Does anyone have a headache yet? We feel like we’ve been ten rounds with Mike Tyson, and then forced to sit an advanced mathematics class at Oxford University. We succinctly summarised yesterday’s next generation RAM saga in a post late last night, but the details have changed ever so slightly today. Strap yourselves in folks, because this gets more complicated than quantum physics.

Digital Foundry reported yesterday that of the PlayStation 4’s total 8GB GDDR5 RAM, roughly 4.5GB would be available to developers. However, the publication noted that a further 1GB GDDR5 RAM could be accessed by studios if necessary. It’s since added that this so-called ‘flexible’ area is split into two parts, consisting of physical and virtual spaces. The latter, it reports, “introduces paging issues which impact performance”.

That means that, if accurate, yesterday’s reported 5.5GB GDDR5 RAM tally may actually be closer to 5GB. However, the platform holder has responded clarifying a few things. “The article states that ‘flexible’ memory is borrowed from the operating system, and must be returned when requested – that’s not actually the case,” a spokesperson said. While it didn’t reveal numbers, the company noted that the ‘flexible’ area is fully available for games, enabling “some very nice FreeBSD virtual memory functionality”. Uh-huh.
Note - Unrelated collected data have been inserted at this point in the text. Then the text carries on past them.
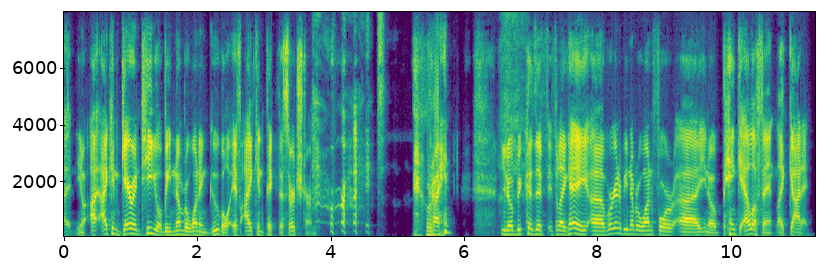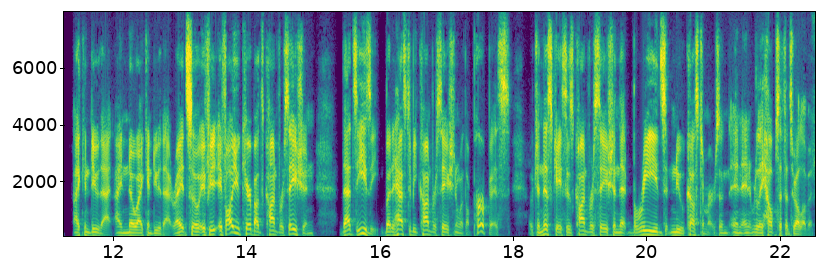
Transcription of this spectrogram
I, you know, I, I, can guarantee you'll be number one in Google if I can pick the search term. right. right. You know, because if if like, hey, uh, we're going to be number one for uh, you know, pink elephant, like, got it. I can do that. I know I can do that, right? So if if all you care about is conversation, that's easy, but it has to be conversation with a purpose, which in this case is conversation that breeds new customers, and and, and it really helps if it's relevant.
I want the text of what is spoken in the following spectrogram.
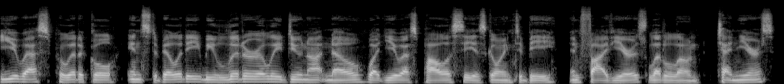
US political instability. We literally do not know what US policy is going to be in five years, let alone 10 years.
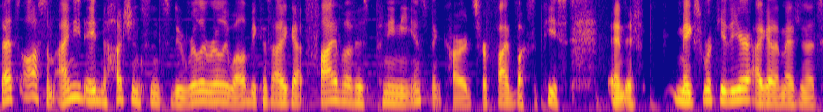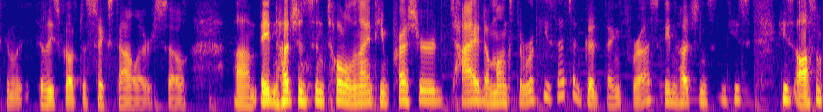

Given the increasing complexities, it’s becoming much more difficult for anyone without a computer science degree to interpret what all of this actually means, but we still stick by yesterday’s analysis. The amount of non-game RAM is likely to be reduced throughout the console’s lifespan, providing developers with more resources to work with as the operating system is streamlined. We're going for a lie down.